A Publishing Landscape, Changing in Real Time
In a high-profile 2021 deal between the University of California system and Elsevier, open-access publication became the default for all UC authors. The university must still pay thousands of dollars for every article its authors publish open access, though the fees are discounted by 15 percent from the list price, except for publications in The Lancet or Cell Press, which are discounted by 10 percent.
Some hailed that agreement as successful in achieving a long-sought “fundamental goal” of open access. Others, such as Chris Bourg, director of MIT Libraries, who spoke to Inside Higher Ed at the time, worried that pay-to-publish systems foster a culture in which “scholars from less privileged institutions or less-well-funded institutions [would] be left out, and where academic voices that have too long been silenced will remain marginalized and under-represented in the scholarly conversation.”
Open access again made news last summer when the White House released guidance mandating free, immediate access to research produced with federal grants, beginning in 2026. The mandate upended a 2013 compromise that allowed a 12-month embargo on article sharing that has been key in sustaining publishers’ subscription-based business models.
“What’s happening in the States is the tail end of what’s already swept through Europe,” said Mark McBride, associate director for libraries and scholarly communications at Ithaka S+R, a nonprofit focused on improving access to knowledge and education. McBride speculated that the nature of transformative agreements in the United States may ultimately differ from those in Europe, where national consortia of colleges have negotiated contracts with publishers. The United States is too big and lacks a logical central negotiating body for such agreements, leaving that landscape to university systems and consortia within states.
“It is interesting, and not all that surprising, to see a new negotiation vehicle forming,” McBride said of the Texas-Elsevier deal. “That might be the most interesting piece, and we’re likely going to see more and more and more of this in the future.”
But achieving the goal of providing broad access to recent scientific developments advancing environmental justice, cancer research, clean energy technologies and more requires more than goodwill or wishful thinking.
Since the White House’s open-access plan for federally funded research did not specify who would pay for public access, future agreements between publishers and universities in Texas and beyond may need to consider federal policy.
As the academic publishing landscape changes in real time, agreements such as the one between the Texas Library Coalition for United Action and Elsevier will be scrutinized.

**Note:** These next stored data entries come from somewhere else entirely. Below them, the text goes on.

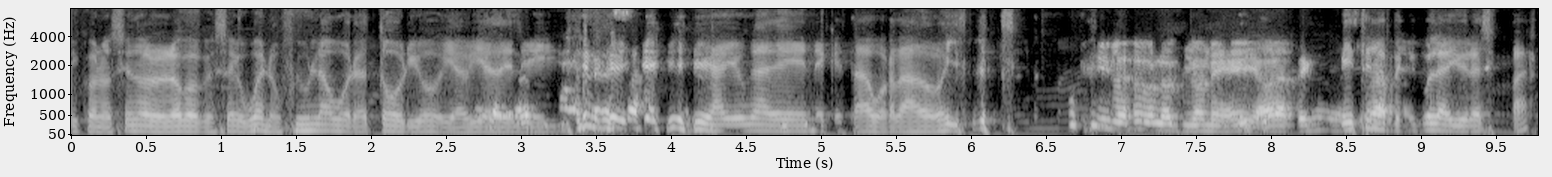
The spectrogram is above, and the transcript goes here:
Y conociendo lo loco que soy, bueno, fui a un laboratorio y había ADN. y hay un ADN que estaba guardado. Y... y luego lo cloné y ahora tengo... ¿Viste la película Jurassic Park?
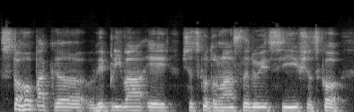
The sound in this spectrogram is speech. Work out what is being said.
z toho pak vyplývá i všecko to následující, všecko Eh,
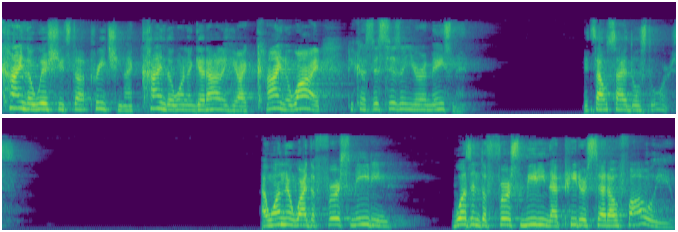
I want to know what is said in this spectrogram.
Kind of wish you'd stop preaching. I kind of want to get out of here. I kind of, why? Because this isn't your amazement. It's outside those doors. I wonder why the first meeting wasn't the first meeting that Peter said, I'll follow you.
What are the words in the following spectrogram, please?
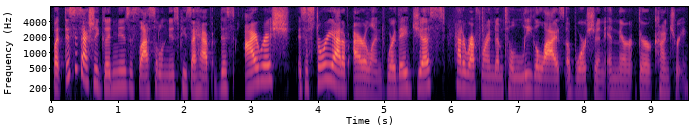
But this is actually good news. This last little news piece I have this Irish, it's a story out of Ireland where they just had a referendum to legalize abortion in their, their country.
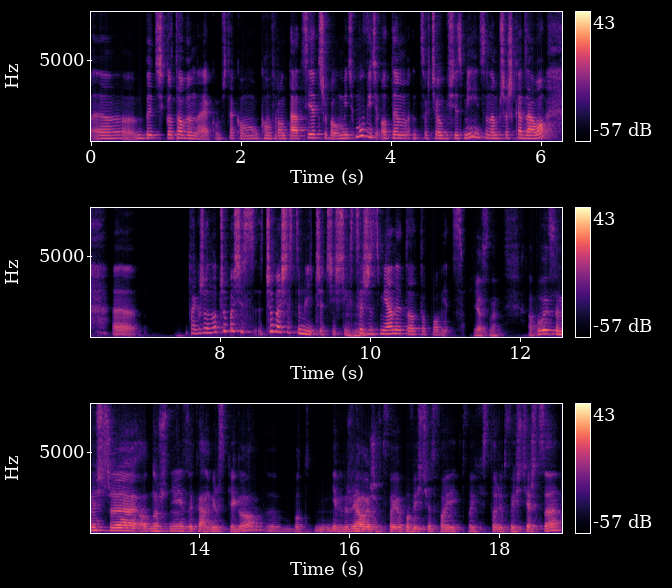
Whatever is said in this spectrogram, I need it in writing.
e, być gotowym na jakąś taką konfrontację. Trzeba umieć mówić o tym, co chciałoby się zmienić, co nam przeszkadzało. Także no, trzeba, się, z- trzeba się z tym liczyć. Jeśli Mhm. chcesz zmiany, to, to powiedz. Jasne. A powiedz nam jeszcze odnośnie języka angielskiego, y, bo nie wybrzmiało jeszcze w Twojej opowieści twojej, twojej historii, Twojej ścieżce.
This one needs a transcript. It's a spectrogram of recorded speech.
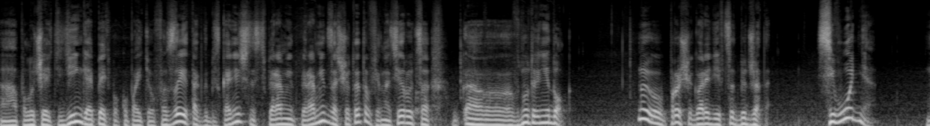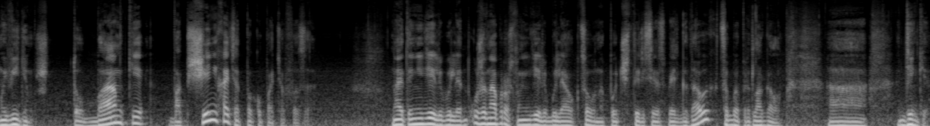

Many are eager to see examples of how opposing sides may innovate—or stall—on goals the two sides hold dear. Indeed, news of the agreement was welcomed but also elicited questions.
“The devil’s in the details,” Westbrooks said of the Texas-Elsevier agreement. “How long is this pilot going to last? How long will it take before the author gets the rights to the article back? How much is the total cost of the deal? Is this a three-year deal or a five-year deal?”
No End in Sight for Ongoing Tension
Academe is eager to make progress on open (or at least enhanced) access to scholarly materials. But publishers remain interested in preserving their profits.
“Costs have gone up, even when things moved to digital and PDF, when they should have dropped,” Spies said.
That both sides appear to need each other presents challenges.
“Publishers have made a considerable amount of money out of the published word of many of our faculty researchers,” McBride said. “But on the other side, the library community needs to reconcile the fact that publishers charge this level of funding for the published word because it costs a lot of money to publish quality journals. It just does.”
Historic or not, the Texas coalition’s agreement with Elsevier offers an example of one effort to address ongoing tension.
“The historical piece will be when the library community and the publishing community can see each other as partners again in the scholarly communication ecosystem,” McBride said.